[Information supplied — start]
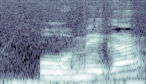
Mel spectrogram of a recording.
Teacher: não é a última, não é a penúltima, é a antepenúltima sílaba tônica, tanto que veio com acento e faz a gente saber disso.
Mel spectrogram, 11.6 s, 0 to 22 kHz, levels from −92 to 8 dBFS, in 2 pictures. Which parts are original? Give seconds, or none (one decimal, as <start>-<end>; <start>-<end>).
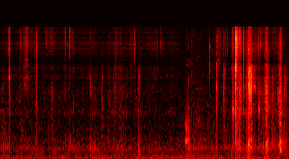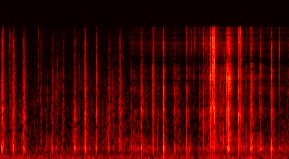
3.6-4.4; 5.7-8.4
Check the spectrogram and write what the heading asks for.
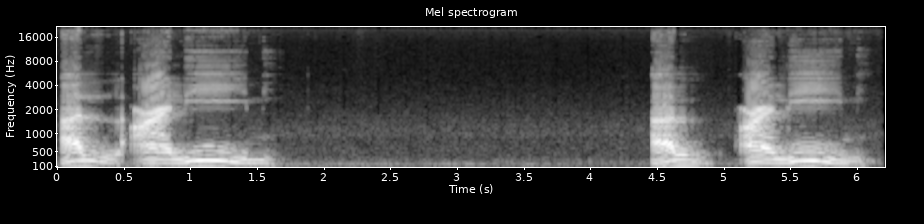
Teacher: yang dibacanya harus diizharkan, dijelaskan, sehingga alnya terdengar jelas dan tidak boleh mental, tidak boleh mantul-mantul. Dia bersih.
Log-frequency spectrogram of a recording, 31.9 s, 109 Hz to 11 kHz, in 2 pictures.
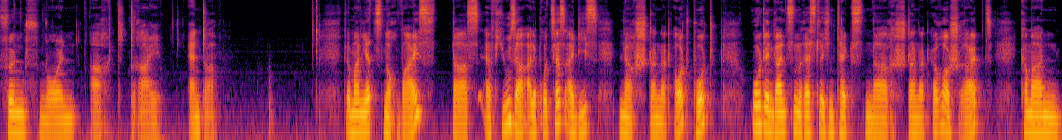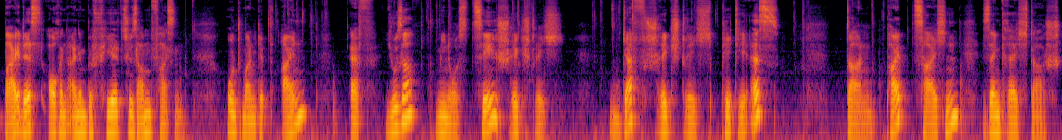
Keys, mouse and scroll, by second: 0.0-1.8 typing, 1.9 Return, 19.4-23.4 typing, 24.5-27.4 typing, 28.9 alt+<, 30.1 space.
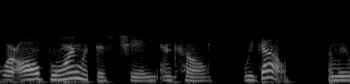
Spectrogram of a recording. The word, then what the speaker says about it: Qi: And then there's Qi, which is Chi. And many people say, well, what's the difference? It's pronounced the same, but there's two different words.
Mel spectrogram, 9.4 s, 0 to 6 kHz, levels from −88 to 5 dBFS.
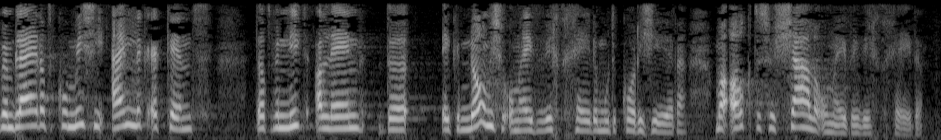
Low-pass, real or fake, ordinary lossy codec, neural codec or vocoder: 5.4 kHz; real; none; none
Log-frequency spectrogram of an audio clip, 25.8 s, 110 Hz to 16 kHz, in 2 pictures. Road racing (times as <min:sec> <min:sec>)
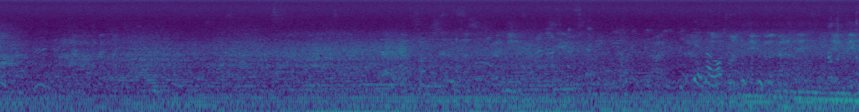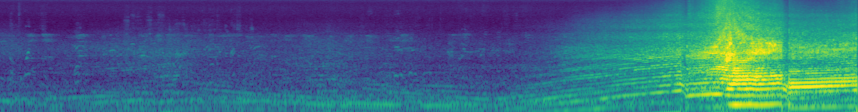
0:10.8 0:25.7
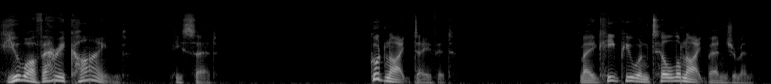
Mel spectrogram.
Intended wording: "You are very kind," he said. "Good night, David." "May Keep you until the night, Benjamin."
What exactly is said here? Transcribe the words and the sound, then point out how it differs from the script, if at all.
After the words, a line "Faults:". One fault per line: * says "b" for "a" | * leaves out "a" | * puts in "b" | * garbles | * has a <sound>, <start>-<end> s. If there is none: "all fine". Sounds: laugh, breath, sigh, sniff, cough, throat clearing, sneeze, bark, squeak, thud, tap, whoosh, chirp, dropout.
"You are very kind," he said. "Good night, David." "May Keep you until the night, Benjamin."
Faults:
all fine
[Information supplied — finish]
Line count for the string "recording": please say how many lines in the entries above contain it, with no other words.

3